However, Mkuki management views such calls as illegal and premature. Victor Were, Company Secretary, says the ranch is a fully registered legal entity with a board of directors.
“We are a company guided by established rules and guided by a board,” he said.
Eugene Micho, a director at Mkuki with powers of attorney, says it is unfortunate the elders are fighting to grab the ranch which has bona-fide owners.
Mkuki has until 2021 to comply with all requirements before a lease renewal. “Mkuki remains a private entity.
My grandmother, Gladys Mkungusi, is wife to the original owner and is still alive to take care of her family property,” he said.
Taita Taveta county occupies approximately 17,084 square km of land. Out of this, Tsavo National Park, managed by Kenya Wildlife Service (KWS) sits on 10,649 square kilometres.
This translates to 62 per cent of the total county landmass making KWS the owner of the largest chunk of land in the county.
The over 28 ranches occupy the second largest land share estimated at over 1.1 million acres.
The ranches have since converted into wildlife conservancies to embrace a growth strategy meant to tap into the benefits of livestock rearing, tourism and conservation.
While most local politicians argue that ranches occupy community land and therefore must revert to the people after lease expiry as per Community Lands Act 2016, ranchers term such claims as misguided and informed by ignorance.
Taita-Taveta Wildlife Conservancies Association (TTWCA) chair Bong’osa Mcharo points out that ranches occupy what used to be hunting grounds for wealthy European sport-hunters during the colonial period.
The lands teemed with wild game due to their locations between Tsavo East and West National Parks.
The veteran rancher says that after independence, the elders requested to be allocated the land and the government agreed.
“Hunting blocks where ranches are located were lands owned by the government. These were not trust lands. It is the Ministry of Lands for post-independence government that gave them out,” he says.
Ranches in the region are classified into three groups based on ownership. Directed Agriculture are under National government while community ranches are owned and managed by residents.
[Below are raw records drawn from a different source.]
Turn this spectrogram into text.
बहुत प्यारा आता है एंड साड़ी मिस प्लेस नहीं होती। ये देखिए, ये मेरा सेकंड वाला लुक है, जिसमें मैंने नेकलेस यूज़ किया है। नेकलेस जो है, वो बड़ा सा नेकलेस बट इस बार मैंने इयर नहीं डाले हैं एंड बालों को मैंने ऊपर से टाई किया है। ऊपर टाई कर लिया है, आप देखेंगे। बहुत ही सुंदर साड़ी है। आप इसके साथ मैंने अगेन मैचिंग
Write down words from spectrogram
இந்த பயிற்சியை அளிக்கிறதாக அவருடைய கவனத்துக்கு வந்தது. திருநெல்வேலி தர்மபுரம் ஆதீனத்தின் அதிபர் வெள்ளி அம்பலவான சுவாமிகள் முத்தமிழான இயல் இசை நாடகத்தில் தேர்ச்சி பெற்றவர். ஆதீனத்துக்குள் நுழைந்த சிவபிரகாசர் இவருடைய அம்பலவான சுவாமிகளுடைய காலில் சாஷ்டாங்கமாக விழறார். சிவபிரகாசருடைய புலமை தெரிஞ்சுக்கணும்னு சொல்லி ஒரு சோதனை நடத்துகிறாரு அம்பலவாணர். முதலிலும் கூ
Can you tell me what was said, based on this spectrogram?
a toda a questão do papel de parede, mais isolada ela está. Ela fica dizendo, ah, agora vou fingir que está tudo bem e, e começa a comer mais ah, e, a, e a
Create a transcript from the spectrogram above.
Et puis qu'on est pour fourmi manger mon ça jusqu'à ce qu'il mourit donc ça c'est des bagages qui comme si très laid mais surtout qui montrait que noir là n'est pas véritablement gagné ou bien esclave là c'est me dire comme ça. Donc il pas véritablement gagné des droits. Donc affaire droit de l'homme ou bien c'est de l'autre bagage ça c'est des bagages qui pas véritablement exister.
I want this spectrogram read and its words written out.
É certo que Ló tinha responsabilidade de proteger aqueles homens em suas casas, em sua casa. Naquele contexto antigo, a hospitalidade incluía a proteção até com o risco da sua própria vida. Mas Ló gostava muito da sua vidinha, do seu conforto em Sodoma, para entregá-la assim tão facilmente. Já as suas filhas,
There are also private ranches which are owned by families and individuals.
While the issue of mismanagement has been reported in some ranches, other ranches have been unveiling development blueprints contained in strategic plans to reap maximally from the land.
Still, in a region dogged by perennial wrangles of landlessness, the issue of expiry of leases is bound to generate a lot of heat especially from the political class placing any development agenda in jeopardy.
Mwambingu says it is unfair that ranches with vast tracts of land only benefit a small number of people.
He says the county should reap benefits of the land. “The land should benefit everyone. The ranches don’t even support community projects yet they have been making money,” he said.
His reference to money alludes to income generated by ranches. Through conservation initiatives, dozens of ranches under Wildlife Works Carbon Credit project have been receiving annual income that runs into millions.
However, the bone of contention is on membership. Residents complain that they cannot gain membership of the ranches due to severe restrictions imposed on entry by ranch management.
Most say the members deliberately lock out others to avoid sharing in benefits.
Already, trouble beckons. In March this year, police were deployed at Mkuki Ranch to evict squatters who had invaded the land after allegedly being assured by a local official that the lease had expired and the land had no legitimate owner. Such confrontations are likely to escalate as more leases expire.
Mcharo warns that some politicians were eager to capitalise on ranches to bolster their re-election chances for 2022, adding that introducing politics is bound to cause conflict amongst people who have lived as brothers for decades.
Juma Ibrahim, MCA for Kasighau which is home to six ranches argues that though all ranches are in his ward, none of area residents are members.
The membership for all ranches hail from other areas.He has demanded to know the ranch directors, minutes of members in AGM, status of ownership, dates of lease registrations and expiry. -KNA